What you have to do - Count up the lines below in which the string "from" appears. The reply should be that number alone.

Working data -
■ ■ ■ ■

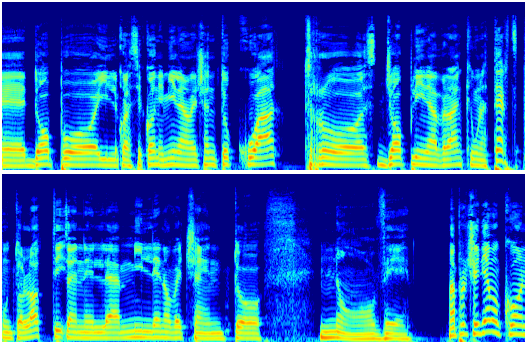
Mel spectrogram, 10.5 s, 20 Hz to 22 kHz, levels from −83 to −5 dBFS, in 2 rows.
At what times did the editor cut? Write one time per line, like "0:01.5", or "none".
0:01.2
0:01.6
0:05.1
0:05.9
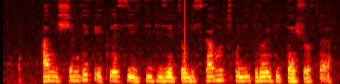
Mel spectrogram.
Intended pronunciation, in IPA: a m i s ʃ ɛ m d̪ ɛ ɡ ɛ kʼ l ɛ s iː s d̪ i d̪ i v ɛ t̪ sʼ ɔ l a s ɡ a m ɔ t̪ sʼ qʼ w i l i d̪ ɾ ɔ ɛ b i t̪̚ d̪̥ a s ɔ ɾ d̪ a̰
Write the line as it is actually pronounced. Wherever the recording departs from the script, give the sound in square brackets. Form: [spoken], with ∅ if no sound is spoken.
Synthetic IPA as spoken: a m i s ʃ ɛ m d̪ ɛ ɡ ɛ kʼ l ɛ s iː s d̪ i d̪ i [z] ɛ t̪ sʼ ɔ l [i] s ɡ a m ɔ t̪ sʼ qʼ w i l i d̪ ɾ ɔ ɛ b i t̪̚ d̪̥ a [ʃ] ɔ ɾ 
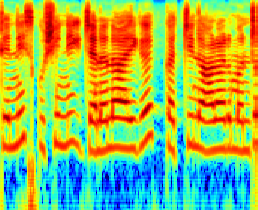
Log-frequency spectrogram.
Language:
Tamil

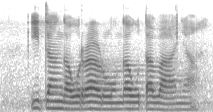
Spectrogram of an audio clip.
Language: Venda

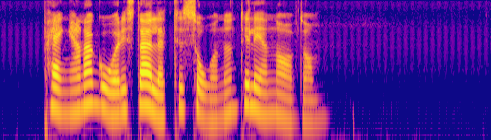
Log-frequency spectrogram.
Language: Swedish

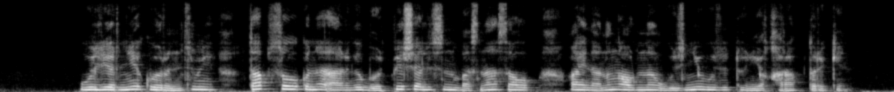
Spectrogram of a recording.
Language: Kazakh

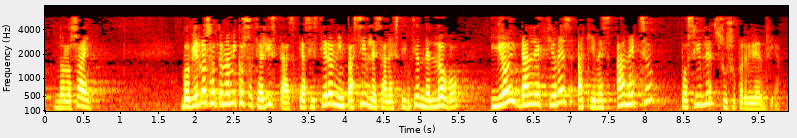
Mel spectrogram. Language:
Spanish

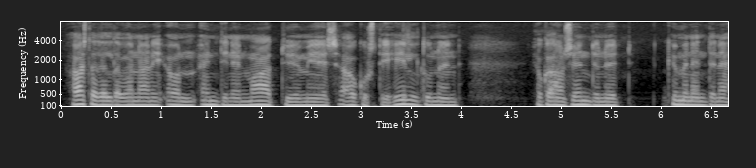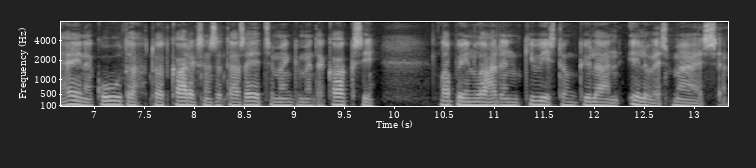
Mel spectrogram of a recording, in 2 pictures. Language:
Finnish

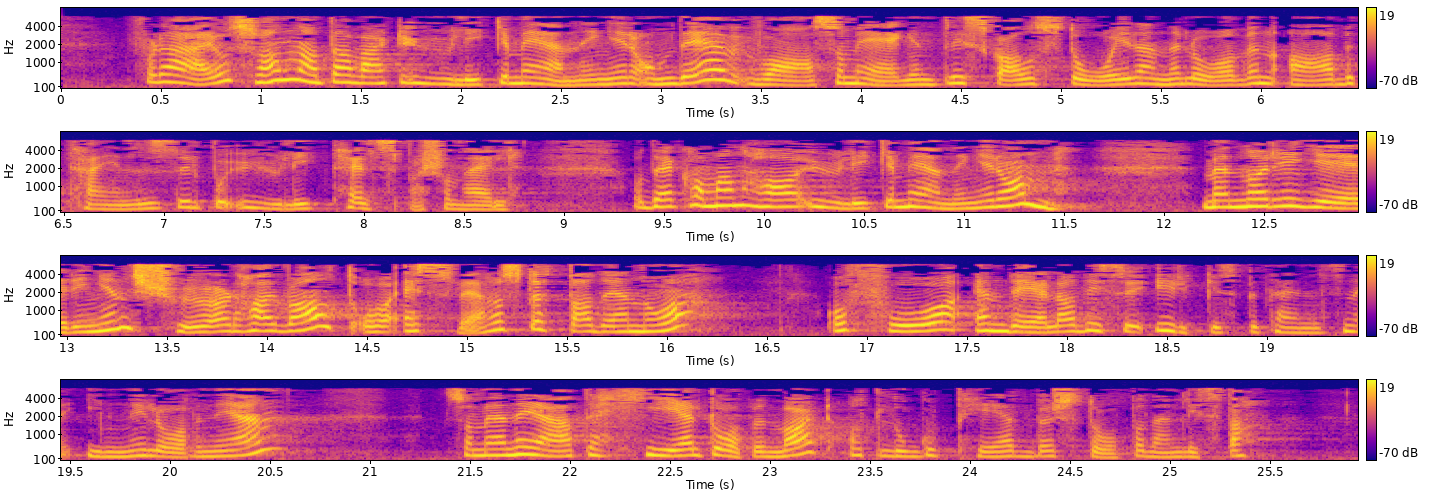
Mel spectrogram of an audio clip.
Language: Norwegian Bokmål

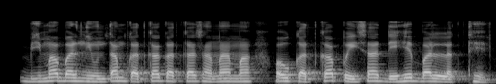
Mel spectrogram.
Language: Chhattisgarhi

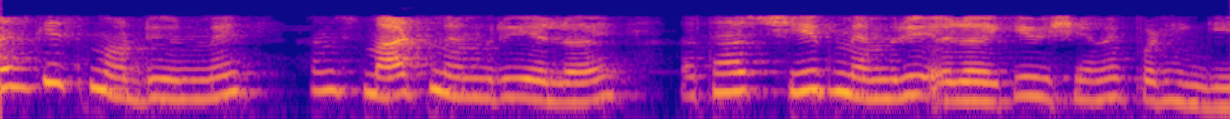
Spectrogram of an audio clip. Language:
Hindi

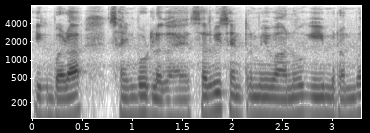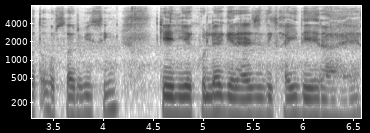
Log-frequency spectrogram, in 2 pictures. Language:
Hindi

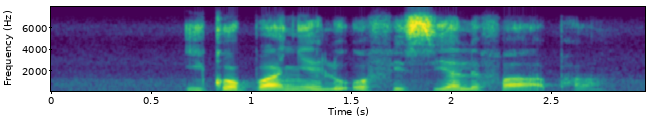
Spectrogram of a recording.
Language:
Southern Sotho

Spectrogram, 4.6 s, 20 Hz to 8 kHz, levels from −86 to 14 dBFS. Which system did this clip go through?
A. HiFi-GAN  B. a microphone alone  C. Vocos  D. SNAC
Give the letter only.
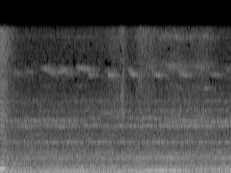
B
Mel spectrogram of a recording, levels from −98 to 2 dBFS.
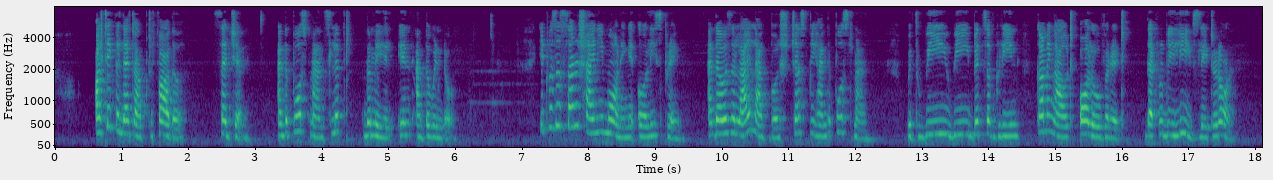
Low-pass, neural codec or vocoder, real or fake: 7.2 kHz; none; real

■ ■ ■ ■

Your response - 4